Andrea Demick is a fourth-year BA and co-captain of the diving team. The Atlanta native has been diving since third grade and recently set a personal best in the 3-meter dive. Demick shares her story of balance and how the Total Person Program has helped her succeed.
Technique: Being a senior, diving, being co-captain, how do you specifically balance that?
Demick: Personally, for me it’s all about time management. I like to think I’m a very organized person, and I don’t think I would be able to balance it all if I wasn’t. I have three calendars, todo lists, all that kind of stuff. But honestly, I feel like it’s making priorities and sticking to what’s important for me, like a list of priorities and how I want to get things done.
Technique: What do you do in your free time, if you have free time?
Demick: Free time is pretty much on the weekends. It’s up to the individual when they want to decide they have free time. I leave my room at 6 in the morning; I get back around 7–8 at night. If you have an hour between classes, you can’t use it to take a nap or do video games; you have to prioritize. I personally have decided that my free time is going to be Friday and Saturday. Sunday, I catch up or get ahead on work so that I’m not stressed all week.
In my free time, the team all hangs out. We all watch movies together and go to dinner and stuff. It’s kinda nice that we hang out together outside of practice and pool so that inside practice we can support each other and know what each other is going through.
Technique: We’re trying to highlight some of the misconceptions people have about student-athletes. Do you have any experience with that?
Demick: I have had a little bit of experience, yeah, mostly revolving around group projects and meeting times outside of class. Our presence in the classroom is not the problem; it’s our availability outside the classroom just because we do have practices and workouts and stuff like that. That’s where I feel the biggest misconception is. Then again, that varies sport by sport.
Technique: How has the Total Person Program helped you?
Demick: It proves that the Athletic Association and the school as a whole care more about just us being athletes. It proves they care about us as individuals after Georgia Tech and when we graduate. Our talks are anywhere from how to handle finances to how to be a better leader, stuff like that. It prepares us for our future. I definitely think the opportunities I’ve had to be a leader in the Total Person Program have helped me be a leader in the team and be a leader in classrooms. Skills like that, through experience and listening to how other people have handled their situations.

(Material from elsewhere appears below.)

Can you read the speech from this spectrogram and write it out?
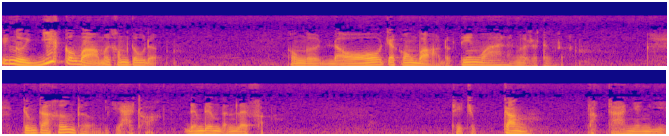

Technique: How have they helped you specifically with leadership?
Demick: Well, I’m on the student-athlete advisory board. It’s a group of maybe 30–40 athletes. We plan events for the entire athletic department, and I’m the secretary on that. Through formal positions and also through opportunities, like we are so involved in community service and just reaching out to the community — Girls on the Run, Special Olympics, stuff like that. Being able to have that other outlet and realizing that there is more important stuff than just athletics, through small things. Community service and stuff like that.
Technique: Some non-athletes say that athletes aren’t able to experience what Tech has to offer. Do you feel like you’re experiencing Tech?
Demick: I think we experience it in a different way. I wouldn’t change the way I’m experiencing it at all, if I could go back and do it again. Sometimes our time is very taken up by athletics, so we can’t join sororities and fraternities just because there’s not the time. Same as other students, we choose where we put our time. Those students chose to put it whether it’s in Greek life or other clubs or organizations. We chose to put it in athletics, and that’s what’s important to us. We’re not hindered in other ways. We’re allowed to take what majors we want. We’re allowed to take what classes we want, stuff like that. Sometimes it doesn’t work out with practice times, but that’s the same for any student.
So no, I don’t really think that way. I think the athletic department does a great job of giving us as many opportunities as they can, and they’re trying to promote us getting more involved with the full student body as well.
Technique: What are your plans for after graduation?
Demick: I am going to law school.
Technique: Nice. GTAA also has a program to help with the GRE, LSAT, etc. How has that helped you?
Demick: I took the LSAT once before using that study tool and once after. Having that option and knowing they do want us to succeed post-graduation … they were so helpful in making sure I could get involved and get some studying for the LSAT. I think it’s something that’s great that they are doing. I know some of my teammates also used it for the GRE and stuff like that. It’s the same program that everyone [else] has access to, but they make it known that we can use it.